- Task objective -
Wherever a line in the records below contains "above", copy that line.

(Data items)
'''
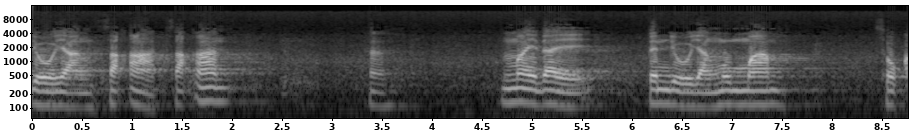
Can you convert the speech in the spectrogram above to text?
อยู่อย่างสะอาดสะอ้านไม่ได้เป็นอยู่อย่างมุมมามสก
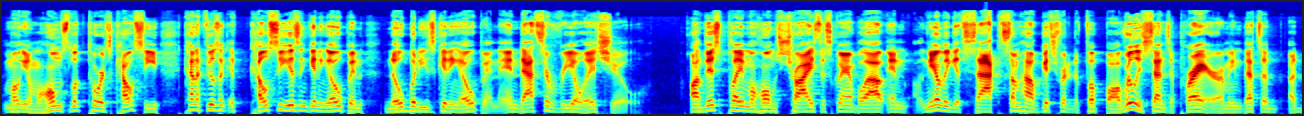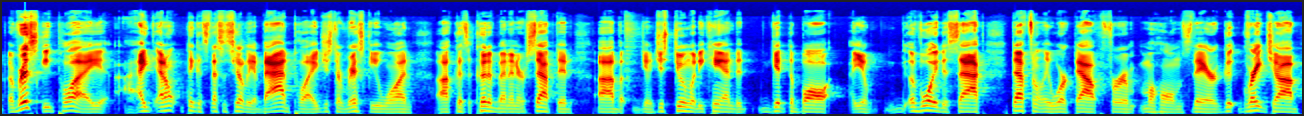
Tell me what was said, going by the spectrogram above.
you know, Mahomes look towards Kelce, kind of feels like if Kelce isn't getting open, nobody's getting open, and that's a real issue. On this play, Mahomes tries to scramble out and nearly gets sacked, somehow gets rid of the football, really sends a prayer. I mean, that's a, a, a risky play. I, I, don't think it's necessarily a bad play, just a risky one because uh, it could have been intercepted. Uh, but you know, just doing what he can to get the ball, you know, avoid the sack definitely worked out for Mahomes there. Great job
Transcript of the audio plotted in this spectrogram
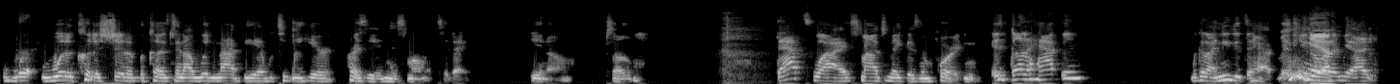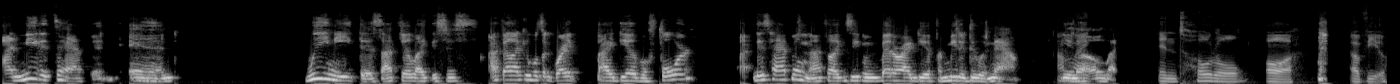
what woulda, coulda, shoulda because then I would not be able to be here present in this moment today. You know, so that's why Smile Jamaica is important. It's gonna happen because I need it to happen. You know yeah. what I mean? I, I need it to happen, and we need this. I feel like this is. I feel like it was a great idea before this happened. I feel like it's even better idea for me to do it now. I'm you like, know, like in total awe of you.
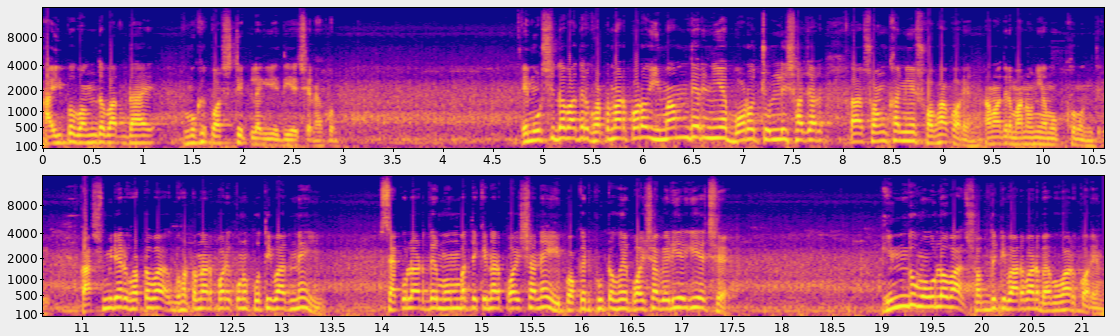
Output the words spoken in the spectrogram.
ভাইপো বন্দ্যোপাধ্যায় মুখে কষ্টিপ লাগিয়ে দিয়েছেন এখন। এই মুর্শিদাবাদের ঘটনার পরও ইমামদের নিয়ে বড় চল্লিশ হাজার সংখ্যা নিয়ে সভা করেন আমাদের মাননীয় মুখ্যমন্ত্রী। কাশ্মীরের ঘটনার পরে কোনো প্রতিবাদ নেই? সেকুলারদের মোমবাতি কেনার পয়সা নেই? পকেট ফুটো হয়ে পয়সা বেরিয়ে গিয়েছে? হিন্দু মৌলবাদ শব্দটি বারবার ব্যবহার করেন,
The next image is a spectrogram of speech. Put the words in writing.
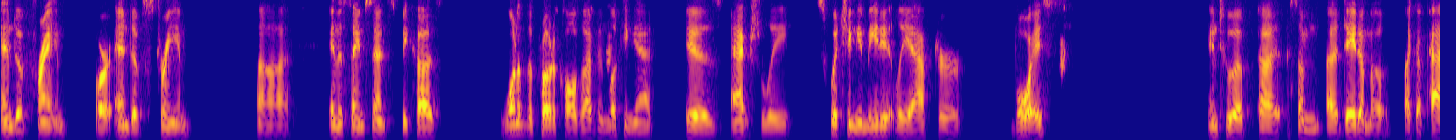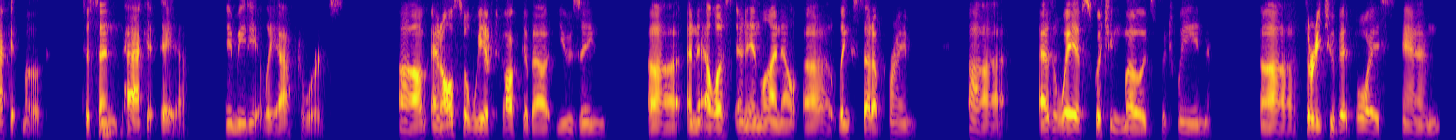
end of frame or end of stream uh, in the same sense because one of the protocols I've been looking at is actually switching immediately after voice into a, uh, some data mode, like a packet mode, to send mm-hmm. packet data immediately afterwards. Um, and also we have talked about using uh, an LS, an inline uh, link setup frame uh, as a way of switching modes between 32-bit uh, voice and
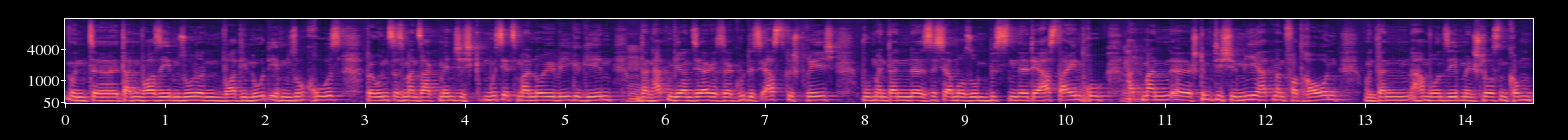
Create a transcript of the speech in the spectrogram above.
Und äh, dann war es eben so, dann war die Not eben so groß bei uns, dass man sagt, Mensch, ich muss jetzt mal neue Wege gehen. Mhm. Und dann hatten wir ein sehr, sehr gutes Erstgespräch, wo man dann, es ist ja immer so ein bisschen äh, der erste Eindruck, mhm. hat man, äh, stimmt die Chemie, hat man Vertrauen. Und dann haben wir uns eben entschlossen, komm,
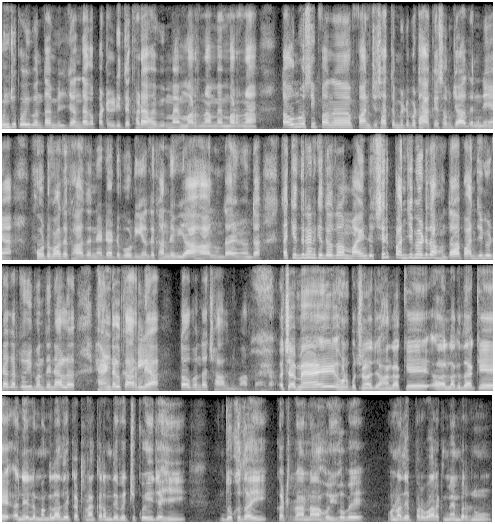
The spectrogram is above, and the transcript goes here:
ਉਂਝ ਕੋਈ ਬੰਦਾ ਮਿਲ ਜਾਂਦਾ ਕਿ ਪਟੜੀ ਤੇ ਖੜਾ ਹੋਇਆ ਵੀ ਮੈਂ ਮਰਨਾ ਮੈਂ ਮਰਨਾ ਤਾਂ ਉਹਨੂੰ ਅਸੀਂ 5-7 ਮਿੰਟ ਬਿਠਾ ਕੇ ਸਮਝਾ ਦਿੰਨੇ ਆ ਫੋਟੋਆਂ ਦਿਖਾ ਦਿੰਨੇ ਡੈੱਡ ਬੋਡੀਆਂ ਦਿਖਾਉਂਦੇ ਵੀ ਆਹ ਹਾਲ ਹੁੰਦਾ ਐਵੇਂ ਹੁੰਦਾ। ਤਾਂ ਕਿਤੇ ਨਾ ਕਿਤੇ ਉਹਦਾ ਮਾਈਂਡ ਸਿਰਫ 5 ਮਿੰਟ ਦਾ ਹੁੰਦਾ। 5 ਮਿੰਟ ਅਗਰ ਤੁਸੀਂ ਬੰਦੇ ਨਾਲ ਹੈਂਡਲ ਕਰ ਲਿਆ ਤਾਂ ਉਹ ਬੰਦਾ ਛਾਲ ਨਹੀਂ ਮਾਰਦਾ ਹੈਗਾ। ਅੱਛਾ ਮੈਂ ਇਹ ਹੁਣ ਪੁੱਛਣਾ ਚਾਹਾਂਗਾ ਕਿ ਲੱਗਦਾ ਕਿ ਅਨਿਲ ਮੰਗਲਾ ਦੇ ਘਟਨਾਕ੍ਰਮ ਦੇ ਵਿੱਚ ਕੋਈ ਜਹੀ ਦੁਖਦਾਈ ਘਟਨਾ ਨਾ ਹੋਈ ਹੋਵੇ, ਉਹਨਾਂ ਦੇ ਪਰਿਵਾਰਕ ਮੈਂਬਰ ਨੂੰ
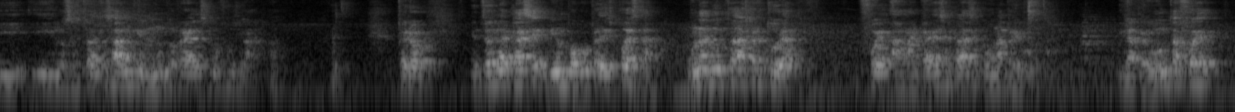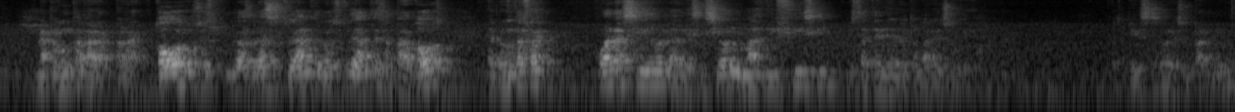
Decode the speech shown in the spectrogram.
y, los estudiantes saben que en el mundo real eso no funciona. Pero entonces la clase viene un poco predispuesta. Una nota de apertura fue arrancar esa clase con una pregunta. Y la pregunta fue, una pregunta para, para todos los, los, estudiantes, los estudiantes, para todos, la pregunta fue, ¿cuál ha sido la decisión más difícil que usted ha tenido que tomar en su vida? Pues piense sobre eso un par minutos.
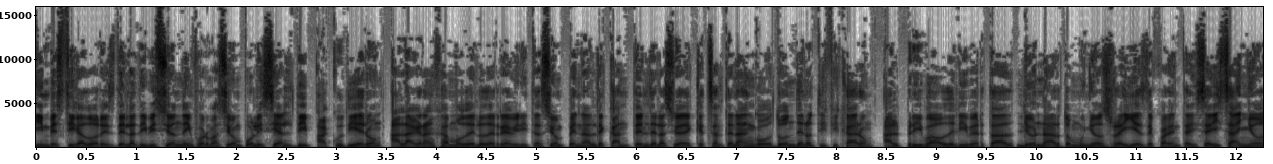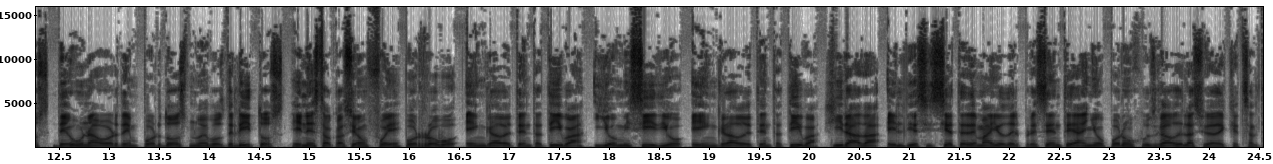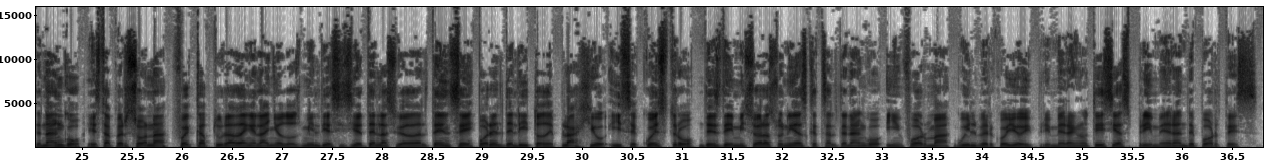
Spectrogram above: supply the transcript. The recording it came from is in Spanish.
Investigadores de la División de Información Policial DIP acudieron a la granja modelo de rehabilitación penal de Cantel de la ciudad de Quetzaltenango, donde notificaron al privado de libertad Leonardo Muñoz Reyes, de 46 años, de una orden por dos nuevos delitos. En esta ocasión fue por robo en grado de tentativa y homicidio en grado de tentativa, girada el 17 de mayo del presente año por un juzgado de la ciudad de Quetzaltenango. Esta persona fue capturada en el año 2017 en la ciudad altense por el delito de plagio y secuestro. Desde Emisoras Unidas Quetzaltenango informa Wilber Coyoy, primera en noticias, primera en deportes.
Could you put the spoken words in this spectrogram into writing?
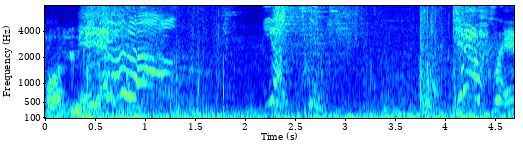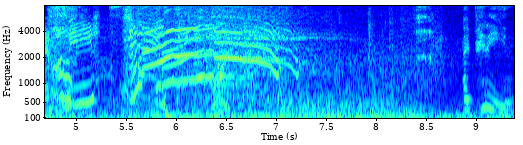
Pod usage. Grant me? I pity you.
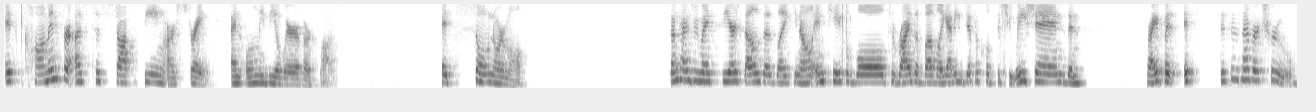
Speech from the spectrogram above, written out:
it's common for us to stop seeing our strengths and only be aware of our flaws. It's so normal. Sometimes we might see ourselves as like, you know, incapable to rise above like any difficult situations and right, but it's this is never true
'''
- Your solution -
Can you convert the speech in the spectrogram above to text?
Tell me what was said, going by the spectrogram above.
Create a transcript of the speech in the spectrogram above.
The spectrogram is above, and the transcript goes here:
Spectrogram above: supply the transcript. The recording it came from is in Spanish.
Speech from the spectrogram above, written out:
it's common for us to stop seeing our strengths and only be aware of our flaws. It's so normal. Sometimes we might see ourselves as like, you know, incapable to rise above like any difficult situations and right, but it's this is never true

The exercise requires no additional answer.